## [What is needed]
Please repeat, from the entries that follow, the lines from the one containing "Spectrogram, in 2 rows. Is there" through the one containing "Spectrogram of a recording, levels" exactly, adding nothing.
----------
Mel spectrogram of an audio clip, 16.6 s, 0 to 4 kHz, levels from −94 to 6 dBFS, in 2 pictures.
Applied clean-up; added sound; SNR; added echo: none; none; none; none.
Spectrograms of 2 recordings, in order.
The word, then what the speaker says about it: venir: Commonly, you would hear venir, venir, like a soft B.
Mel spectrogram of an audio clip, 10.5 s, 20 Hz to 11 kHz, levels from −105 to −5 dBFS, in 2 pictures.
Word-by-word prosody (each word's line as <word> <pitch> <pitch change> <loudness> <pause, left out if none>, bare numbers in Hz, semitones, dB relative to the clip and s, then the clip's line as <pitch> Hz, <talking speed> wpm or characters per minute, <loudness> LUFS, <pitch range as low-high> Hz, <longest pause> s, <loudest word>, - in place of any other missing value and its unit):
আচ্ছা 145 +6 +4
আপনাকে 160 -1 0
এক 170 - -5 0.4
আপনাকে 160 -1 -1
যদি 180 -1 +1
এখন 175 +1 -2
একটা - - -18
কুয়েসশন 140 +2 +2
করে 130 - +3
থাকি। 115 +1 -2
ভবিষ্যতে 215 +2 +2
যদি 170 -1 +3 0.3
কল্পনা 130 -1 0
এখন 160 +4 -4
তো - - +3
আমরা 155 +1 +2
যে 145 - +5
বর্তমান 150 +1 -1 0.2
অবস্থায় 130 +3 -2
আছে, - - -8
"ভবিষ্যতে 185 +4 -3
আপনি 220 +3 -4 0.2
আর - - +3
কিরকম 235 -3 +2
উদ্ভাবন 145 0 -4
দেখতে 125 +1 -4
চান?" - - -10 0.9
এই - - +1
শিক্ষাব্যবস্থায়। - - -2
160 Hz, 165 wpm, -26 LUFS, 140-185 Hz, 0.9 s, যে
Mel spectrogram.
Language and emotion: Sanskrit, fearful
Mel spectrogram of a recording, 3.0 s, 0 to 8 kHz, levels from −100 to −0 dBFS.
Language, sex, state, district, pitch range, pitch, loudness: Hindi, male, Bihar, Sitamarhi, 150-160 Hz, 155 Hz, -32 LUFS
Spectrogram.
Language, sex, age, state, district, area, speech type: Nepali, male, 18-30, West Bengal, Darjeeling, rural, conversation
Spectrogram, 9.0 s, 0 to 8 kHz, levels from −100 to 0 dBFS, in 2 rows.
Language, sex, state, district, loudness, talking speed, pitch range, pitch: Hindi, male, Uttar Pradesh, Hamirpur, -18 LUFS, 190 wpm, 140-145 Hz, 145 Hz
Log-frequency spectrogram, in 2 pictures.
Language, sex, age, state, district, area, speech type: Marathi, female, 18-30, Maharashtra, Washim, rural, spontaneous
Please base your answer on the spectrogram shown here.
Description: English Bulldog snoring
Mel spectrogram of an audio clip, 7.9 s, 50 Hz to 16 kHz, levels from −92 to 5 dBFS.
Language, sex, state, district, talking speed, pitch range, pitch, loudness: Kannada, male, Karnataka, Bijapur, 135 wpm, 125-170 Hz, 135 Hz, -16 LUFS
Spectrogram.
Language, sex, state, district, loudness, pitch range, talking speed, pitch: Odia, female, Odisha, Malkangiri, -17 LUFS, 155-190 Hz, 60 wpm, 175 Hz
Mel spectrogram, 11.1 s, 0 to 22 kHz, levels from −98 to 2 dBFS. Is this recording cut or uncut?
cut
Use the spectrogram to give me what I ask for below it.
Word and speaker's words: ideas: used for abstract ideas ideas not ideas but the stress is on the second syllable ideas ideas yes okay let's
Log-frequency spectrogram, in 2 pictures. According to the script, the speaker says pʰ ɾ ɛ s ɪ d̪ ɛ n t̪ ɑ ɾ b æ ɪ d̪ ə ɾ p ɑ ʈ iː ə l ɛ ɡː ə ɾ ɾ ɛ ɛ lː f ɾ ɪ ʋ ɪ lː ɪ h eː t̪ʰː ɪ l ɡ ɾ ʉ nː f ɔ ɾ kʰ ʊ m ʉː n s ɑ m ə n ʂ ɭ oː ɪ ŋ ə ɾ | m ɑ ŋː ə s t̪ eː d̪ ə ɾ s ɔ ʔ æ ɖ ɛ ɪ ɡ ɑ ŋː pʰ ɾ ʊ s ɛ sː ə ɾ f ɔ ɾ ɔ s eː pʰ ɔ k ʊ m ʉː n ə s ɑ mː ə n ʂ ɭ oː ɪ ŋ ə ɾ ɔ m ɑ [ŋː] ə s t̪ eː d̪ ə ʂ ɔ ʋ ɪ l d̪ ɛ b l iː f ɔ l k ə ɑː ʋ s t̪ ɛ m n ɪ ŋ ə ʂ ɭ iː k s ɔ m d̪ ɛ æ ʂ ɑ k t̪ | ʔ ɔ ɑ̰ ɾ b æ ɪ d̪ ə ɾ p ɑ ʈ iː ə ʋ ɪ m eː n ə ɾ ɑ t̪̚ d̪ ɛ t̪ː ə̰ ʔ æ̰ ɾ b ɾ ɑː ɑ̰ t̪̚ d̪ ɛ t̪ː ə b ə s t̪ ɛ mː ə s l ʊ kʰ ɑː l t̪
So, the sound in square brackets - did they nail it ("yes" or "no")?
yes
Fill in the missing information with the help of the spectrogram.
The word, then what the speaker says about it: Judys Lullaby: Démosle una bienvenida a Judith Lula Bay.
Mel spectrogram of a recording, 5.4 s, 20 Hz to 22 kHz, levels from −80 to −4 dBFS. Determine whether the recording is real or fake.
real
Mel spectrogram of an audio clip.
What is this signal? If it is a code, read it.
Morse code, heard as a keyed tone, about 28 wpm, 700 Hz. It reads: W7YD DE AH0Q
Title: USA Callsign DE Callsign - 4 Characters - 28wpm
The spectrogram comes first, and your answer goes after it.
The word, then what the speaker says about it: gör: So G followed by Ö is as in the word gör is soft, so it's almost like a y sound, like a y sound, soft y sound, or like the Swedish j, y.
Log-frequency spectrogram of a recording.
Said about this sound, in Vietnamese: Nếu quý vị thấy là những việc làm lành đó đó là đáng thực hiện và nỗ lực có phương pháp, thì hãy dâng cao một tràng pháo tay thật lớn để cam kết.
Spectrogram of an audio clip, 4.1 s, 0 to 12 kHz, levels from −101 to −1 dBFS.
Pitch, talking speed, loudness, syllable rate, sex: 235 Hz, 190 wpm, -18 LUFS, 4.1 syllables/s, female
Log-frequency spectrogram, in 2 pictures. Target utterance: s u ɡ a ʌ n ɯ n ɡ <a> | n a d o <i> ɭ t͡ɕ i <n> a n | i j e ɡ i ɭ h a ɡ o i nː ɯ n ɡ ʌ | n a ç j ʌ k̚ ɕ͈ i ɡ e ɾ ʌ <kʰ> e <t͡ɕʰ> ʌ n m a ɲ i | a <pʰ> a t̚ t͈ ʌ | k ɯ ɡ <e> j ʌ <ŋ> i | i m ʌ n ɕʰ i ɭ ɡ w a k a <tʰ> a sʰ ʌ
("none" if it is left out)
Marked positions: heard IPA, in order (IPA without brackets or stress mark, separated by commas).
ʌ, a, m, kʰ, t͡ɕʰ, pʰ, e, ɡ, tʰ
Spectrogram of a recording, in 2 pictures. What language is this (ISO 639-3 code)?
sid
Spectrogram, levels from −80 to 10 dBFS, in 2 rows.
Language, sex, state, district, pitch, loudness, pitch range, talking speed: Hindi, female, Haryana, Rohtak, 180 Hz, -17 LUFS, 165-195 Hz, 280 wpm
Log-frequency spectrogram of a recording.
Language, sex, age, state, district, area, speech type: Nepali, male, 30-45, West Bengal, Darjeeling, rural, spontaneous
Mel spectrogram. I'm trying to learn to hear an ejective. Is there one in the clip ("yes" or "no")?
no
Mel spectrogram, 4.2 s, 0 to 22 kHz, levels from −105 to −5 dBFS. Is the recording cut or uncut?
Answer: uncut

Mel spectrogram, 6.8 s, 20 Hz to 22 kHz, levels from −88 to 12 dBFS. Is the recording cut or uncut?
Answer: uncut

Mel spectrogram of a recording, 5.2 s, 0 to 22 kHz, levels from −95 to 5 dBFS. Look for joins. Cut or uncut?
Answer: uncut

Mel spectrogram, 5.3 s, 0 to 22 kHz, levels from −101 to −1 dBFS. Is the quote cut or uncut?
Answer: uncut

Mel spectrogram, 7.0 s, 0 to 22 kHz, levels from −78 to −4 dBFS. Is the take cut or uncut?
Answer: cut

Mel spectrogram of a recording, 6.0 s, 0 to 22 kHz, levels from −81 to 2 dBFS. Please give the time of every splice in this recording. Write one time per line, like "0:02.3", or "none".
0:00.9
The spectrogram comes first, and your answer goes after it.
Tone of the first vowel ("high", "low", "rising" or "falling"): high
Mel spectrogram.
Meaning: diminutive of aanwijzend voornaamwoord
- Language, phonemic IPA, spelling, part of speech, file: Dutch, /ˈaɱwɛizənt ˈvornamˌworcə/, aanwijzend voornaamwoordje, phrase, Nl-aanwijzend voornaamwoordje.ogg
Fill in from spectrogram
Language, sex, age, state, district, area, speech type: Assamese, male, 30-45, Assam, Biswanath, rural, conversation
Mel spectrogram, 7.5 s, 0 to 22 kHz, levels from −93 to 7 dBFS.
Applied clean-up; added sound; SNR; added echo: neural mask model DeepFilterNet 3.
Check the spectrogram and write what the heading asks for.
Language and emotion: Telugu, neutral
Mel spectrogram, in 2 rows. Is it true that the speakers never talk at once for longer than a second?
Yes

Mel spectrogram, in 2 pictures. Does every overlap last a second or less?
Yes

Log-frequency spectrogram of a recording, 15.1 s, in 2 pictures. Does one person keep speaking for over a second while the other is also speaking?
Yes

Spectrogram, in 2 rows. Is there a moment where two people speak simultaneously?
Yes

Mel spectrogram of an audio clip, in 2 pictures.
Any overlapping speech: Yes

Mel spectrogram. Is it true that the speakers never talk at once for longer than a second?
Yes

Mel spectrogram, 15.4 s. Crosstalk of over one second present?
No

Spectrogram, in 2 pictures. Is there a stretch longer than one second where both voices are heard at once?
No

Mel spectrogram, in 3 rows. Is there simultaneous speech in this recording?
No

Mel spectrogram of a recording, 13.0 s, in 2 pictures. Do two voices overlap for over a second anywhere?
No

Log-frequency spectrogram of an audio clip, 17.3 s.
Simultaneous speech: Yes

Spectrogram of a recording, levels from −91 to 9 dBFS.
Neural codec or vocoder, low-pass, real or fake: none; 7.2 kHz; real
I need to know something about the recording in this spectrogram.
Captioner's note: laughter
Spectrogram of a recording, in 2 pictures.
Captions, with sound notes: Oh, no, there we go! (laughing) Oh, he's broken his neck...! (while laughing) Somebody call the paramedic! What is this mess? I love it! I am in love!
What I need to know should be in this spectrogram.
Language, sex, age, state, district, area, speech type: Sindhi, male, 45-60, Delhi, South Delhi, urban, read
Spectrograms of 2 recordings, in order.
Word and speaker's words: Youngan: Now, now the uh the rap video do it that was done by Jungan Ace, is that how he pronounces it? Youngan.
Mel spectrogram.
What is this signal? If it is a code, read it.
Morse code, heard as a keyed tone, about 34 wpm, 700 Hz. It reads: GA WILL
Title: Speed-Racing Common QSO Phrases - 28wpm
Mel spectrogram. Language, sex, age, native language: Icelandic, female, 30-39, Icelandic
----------
## [Written response]
Spectrogram, in 2 rows. Is there a moment where two people speak simultaneously?
Yes

Mel spectrogram of an audio clip, in 2 pictures.
Any overlapping speech: Yes

Mel spectrogram. Is it true that the speakers never talk at once for longer than a second?
Yes

Mel spectrogram, 15.4 s. Crosstalk of over one second present?
No

Spectrogram, in 2 pictures. Is there a stretch longer than one second where both voices are heard at once?
No

Mel spectrogram, in 3 rows. Is there simultaneous speech in this recording?
No

Mel spectrogram of a recording, 13.0 s, in 2 pictures. Do two voices overlap for over a second anywhere?
No

Log-frequency spectrogram of an audio clip, 17.3 s.
Simultaneous speech: Yes

Spectrogram of a recording, levels from −91 to 9 dBFS.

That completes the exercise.